Records from a data collection
┌────────

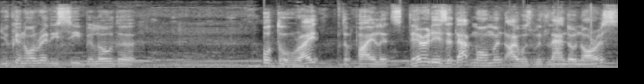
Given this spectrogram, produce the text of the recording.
you can already see below the photo, right? The pilots. There it is. At that moment, I was with Lando Norris.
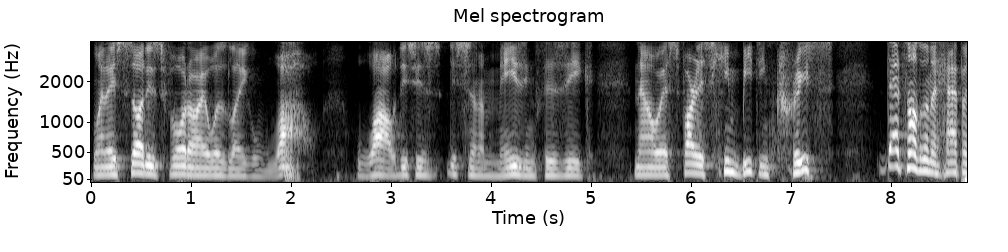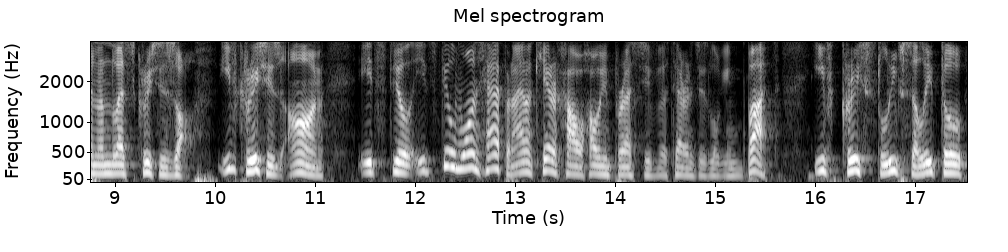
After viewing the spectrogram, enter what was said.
When I saw this photo I was like, wow, wow, this is this is an amazing physique. Now as far as him beating Chris, that's not gonna happen unless Chris is off. If Chris is on, it still it still won't happen. I don't care how how impressive Terrence is looking. But if Chris sleeps a little,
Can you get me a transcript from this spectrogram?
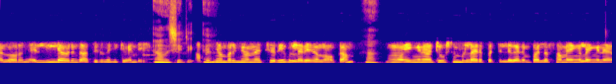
എന്ന് പറഞ്ഞു. എല്ലാവരും കാത്തിരുന്നു എനിക്ക് വേണ്ടി. അപ്പൊ ഞാൻ പറഞ്ഞു എന്നാൽ ചെറിയ പിള്ളേരെ ഞാൻ നോക്കാം. ഇങ്ങനെ ട്യൂഷൻ പിള്ളേരെ പറ്റില്ല. കാരണം പല സമയങ്ങളിൽ ഇങ്ങനെ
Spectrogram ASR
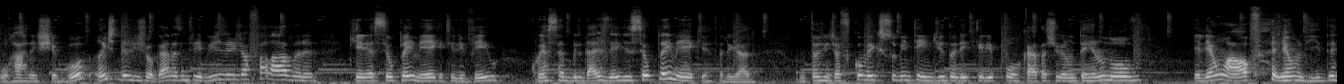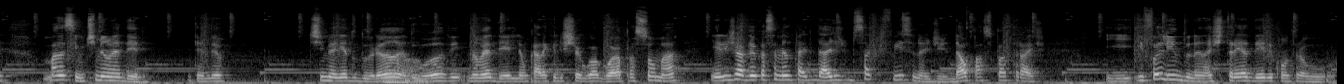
o Harden chegou, antes dele jogar, nas entrevistas ele já falava, né? Que ele ia ser o playmaker, que ele veio com essa habilidade dele de ser o playmaker, tá ligado? Então, gente, já ficou meio que subentendido ali que ele, pô, o cara tá chegando num terreno novo, ele é um alfa, ele é um líder, mas assim, o time não é dele, entendeu? O time ali é do Duran, uhum. é do Irving, não é dele, ele é um cara que ele chegou agora para somar, e ele já veio com essa mentalidade de sacrifício, né? De dar o passo para trás. E, e foi lindo, né? Na estreia dele contra o.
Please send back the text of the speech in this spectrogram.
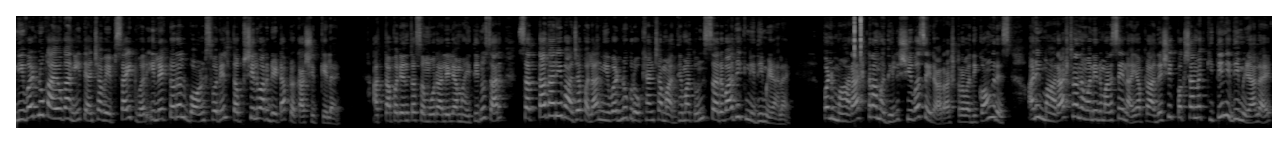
निवडणूक आयोगाने त्यांच्या वेबसाईटवर इलेक्टोरल बॉन्ड्सवरील तपशीलवार डेटा प्रकाशित केलाय. आतापर्यंत समोर आलेल्या माहितीनुसार सत्ताधारी भाजपला निवडणूक रोख्यांच्या माध्यमातून सर्वाधिक निधी मिळालाय. पण महाराष्ट्रामधील शिवसेना राष्ट्रवादी काँग्रेस आणि महाराष्ट्र नवनिर्माण सेना या प्रादेशिक पक्षांना किती निधी मिळालाय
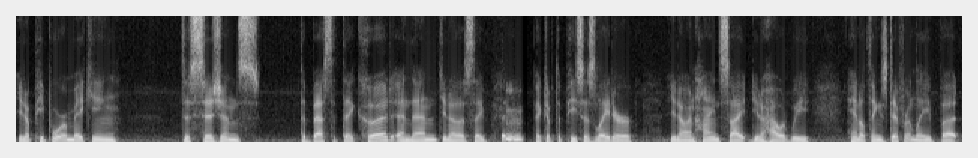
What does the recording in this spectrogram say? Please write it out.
you know, people were making decisions the best that they could, and then you know, as they Mhm. picked up the pieces later, you know, in hindsight, you know, how would we handle things differently? But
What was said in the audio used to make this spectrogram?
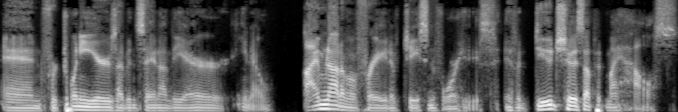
And for 20 years, I've been saying on the air, you know, I'm not afraid of Jason Voorhees. If a dude shows up at my house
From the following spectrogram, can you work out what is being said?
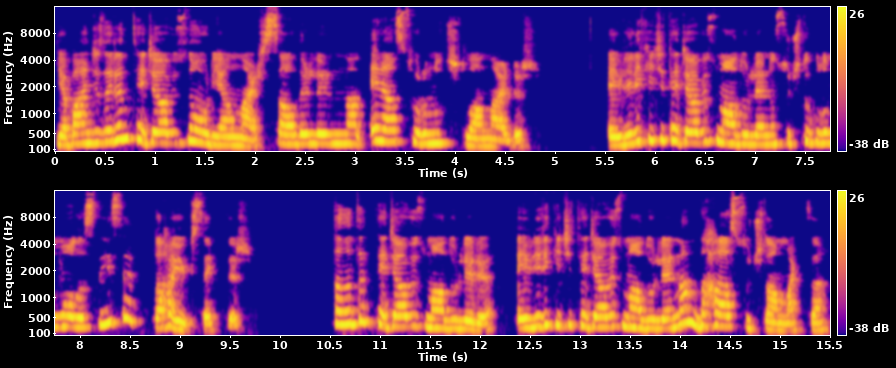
Yabancıların tecavüzüne uğrayanlar saldırılarından en az sorumlu tutulanlardır. Evlilik içi tecavüz mağdurlarının suçlu bulunma olasılığı ise daha yüksektir. Tanıdık tecavüz mağdurları evlilik içi tecavüz mağdurlarından daha az suçlanmakta.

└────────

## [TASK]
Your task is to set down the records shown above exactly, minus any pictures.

## [TASK RESPONSE]
Given this spectrogram, produce the text of the recording.
you can already see below the photo, right? The pilots. There it is. At that moment, I was with Lando Norris.
After viewing the spectrogram, enter what was said.
When I saw this photo I was like, wow, wow, this is this is an amazing physique. Now as far as him beating Chris, that's not gonna happen unless Chris is off. If Chris is on, it still it still won't happen. I don't care how how impressive Terrence is looking. But if Chris sleeps a little,
Can you get me a transcript from this spectrogram?
എന്ന് പറഞ്ഞു. എല്ലാവരും കാത്തിരുന്നു എനിക്ക് വേണ്ടി. അപ്പൊ ഞാൻ പറഞ്ഞു എന്നാൽ ചെറിയ പിള്ളേരെ ഞാൻ നോക്കാം. ഇങ്ങനെ ട്യൂഷൻ പിള്ളേരെ പറ്റില്ല. കാരണം പല സമയങ്ങളിൽ ഇങ്ങനെ
Spectrogram ASR
o Harden chegou, antes dele jogar, nas entrevistas ele já falava, né? Que ele ia ser o playmaker, que ele veio com essa habilidade dele de ser o playmaker, tá ligado? Então, gente, já ficou meio que subentendido ali que ele, pô, o cara tá chegando num terreno novo, ele é um alfa, ele é um líder, mas assim, o time não é dele, entendeu? O time ali é do Duran, uhum. é do Irving, não é dele, ele é um cara que ele chegou agora para somar, e ele já veio com essa mentalidade de sacrifício, né? De dar o passo para trás. E, e foi lindo, né? Na estreia dele contra o.
Please send back the text of the speech in this spectrogram.
निवडणूक आयोगाने त्यांच्या वेबसाईटवर इलेक्टोरल बॉन्ड्सवरील तपशीलवार डेटा प्रकाशित केलाय. आतापर्यंत समोर आलेल्या माहितीनुसार सत्ताधारी भाजपला निवडणूक रोख्यांच्या माध्यमातून सर्वाधिक निधी मिळालाय. पण महाराष्ट्रामधील शिवसेना राष्ट्रवादी काँग्रेस आणि महाराष्ट्र नवनिर्माण सेना या प्रादेशिक पक्षांना किती निधी मिळालाय
What does the recording in this spectrogram say? Please write it out.
you know, people were making decisions the best that they could, and then you know, as they Mhm. picked up the pieces later, you know, in hindsight, you know, how would we handle things differently? But
What was said in the audio used to make this spectrogram?
And for 20 years, I've been saying on the air, you know, I'm not afraid of Jason Voorhees. If a dude shows up at my house
From the following spectrogram, can you work out what is being said?
Yabancıların tecavüzüne uğrayanlar saldırılarından en az sorumlu tutulanlardır. Evlilik içi tecavüz mağdurlarının suçlu bulunma olasılığı ise daha yüksektir. Tanıdık tecavüz mağdurları evlilik içi tecavüz mağdurlarından daha az suçlanmakta.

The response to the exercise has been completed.